When you compare Toyota Corolla and Honda Civic, there are similarities in the interior dimensions for both. The new Corolla's interior package has been dramatically improved in terms of passenger comfort, gaining considerable legroom for the rear seat occupants. Corolla also comes equipped with a 60/40 split-folding rear seat for remarkable versatility. The seat folds down to reveal a pass-through to the trunk, increasing the amount of useful rear cargo space. This feature is only available on higher-priced Civic grades.
Corolla includes several exterior features that are unavailable on Honda Civic. The new Corolla is longer and wider than Civic, making for a sleeker, more dynamic presence. In addition, Corolla features bright Light Emitting Diode (LED) headlights, as well as an acoustic windshield that helps reduce cabin noise, and in back, a bright, stainless steel exhaust tip.
While Corolla and Civic offer standard audio systems that are comparable, Corolla has optional Display Audio with Navigation and Entune® Apps Suite, which far exceeds what’s available from Honda, even when upgrading to more expensive Civic models. Its 6.1-in. touch-screen display is controlled via voice recognition or with steering-wheel mounted controls, providing customers with an easy-to-use interface, while offering some of the most advanced features on the road.
Corolla's available Entune® system features familiar apps, such as Yelp and Facebook Places, which allow occupants to check in with friends, order movie tickets, make dinner reservations, get restaurant reviews, find nearby points of interest, and listen to Pandora® and iHeartRadio. Drivers and passengers can also stay updated on stocks, sports, weather, traffic and fuel prices. Civic fails to offer a system this comprehensive.

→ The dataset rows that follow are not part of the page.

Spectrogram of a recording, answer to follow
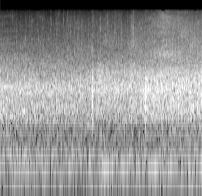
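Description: Large audience applauding, a steady dense clatter of many hands.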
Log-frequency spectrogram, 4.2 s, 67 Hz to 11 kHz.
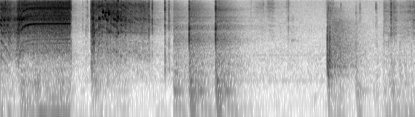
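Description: Power drill boring into 2x4 lumber to make a hole for a round dowel plug, a loud sustained whine in the first moments followed by several shorter bursts of drilling and pauses, close up with no talking.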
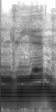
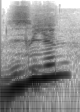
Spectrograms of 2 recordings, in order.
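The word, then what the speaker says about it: Nguyen: C'est quoi cette façon de prononcer un nuuyen ? C'est littéralement comment ça se prononce en vietnamien en fait. Non, nuen mais en vietnamien du sud, si c'est du nord, l'accent est différent apparemment.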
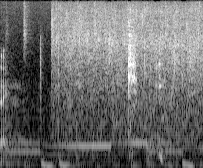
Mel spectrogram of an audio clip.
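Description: Rain falling steadily, starting suddenly about half a second in, over soft sustained background music.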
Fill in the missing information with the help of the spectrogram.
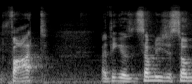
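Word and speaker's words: Pfaadt: however say his name, Fott. I think somebody just told me ignore the P and just say Fott.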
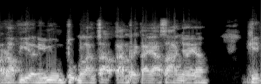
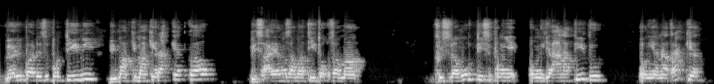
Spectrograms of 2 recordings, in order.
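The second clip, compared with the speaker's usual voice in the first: heated ranting, pitch pushed higher; angry rant; 8 semitones higher than usual. Real, not acted. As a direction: hurl accusations at the police chief, voice climbing. Ranting at the police chief. (marah berapi-api dengan nada tinggi)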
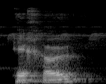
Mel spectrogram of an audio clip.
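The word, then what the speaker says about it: ἔχω: Echo, that's the key sound there. I think they sort of put a bit of a rough, throaty voice in there to separate it from the kappa, which is like the K sound.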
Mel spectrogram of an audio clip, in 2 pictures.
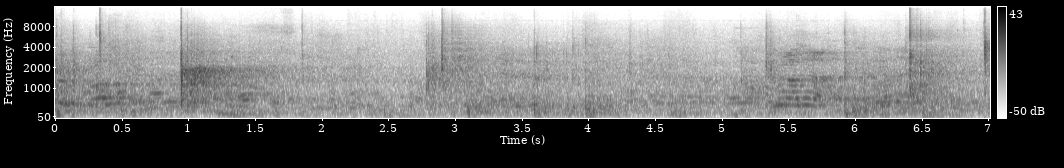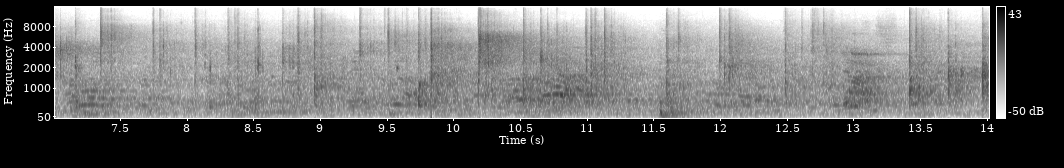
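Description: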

One of the key selling points for Corolla is the host of optional features that will allow the customer to custom tailor the vehicle as they desire. While Civic does offer some similar options, buyers will have to move up to the more expensive grades to find them. Corolla also brings lots of extras to the party with its standard accessories. These are some of the included features that are included on the base trim of the 2014 Corolla: Power windows and door locks, LED headlights, tilt and telescoping steering wheel, air conditioning, and an adjustable driver’s seat. In addition, Corolla offers more flexibility overall since it’s available in four grades, as opposed to Civic, which offers three. Corolla also boasts Plus and Premium trim-level options for LE, LE Eco and S, and customers can select an engaging L or S Plus 6-speed MT. In short, it’s easier than ever to find a Corolla that fits virtually every lifestyle.
When comparing the 2014 Toyota Corolla vs. Honda Civic, there’s no question that Civic is a strong competitor for Corolla and, with its recent refresh, Honda is well repositioned in the category. However, the all-new 2014 Corolla offers an options list that gives customers exactly what they want. Add to that the technologies of Display Audio and Entune® Premium Audio, and Corolla is prepared to hold its ground against Civic.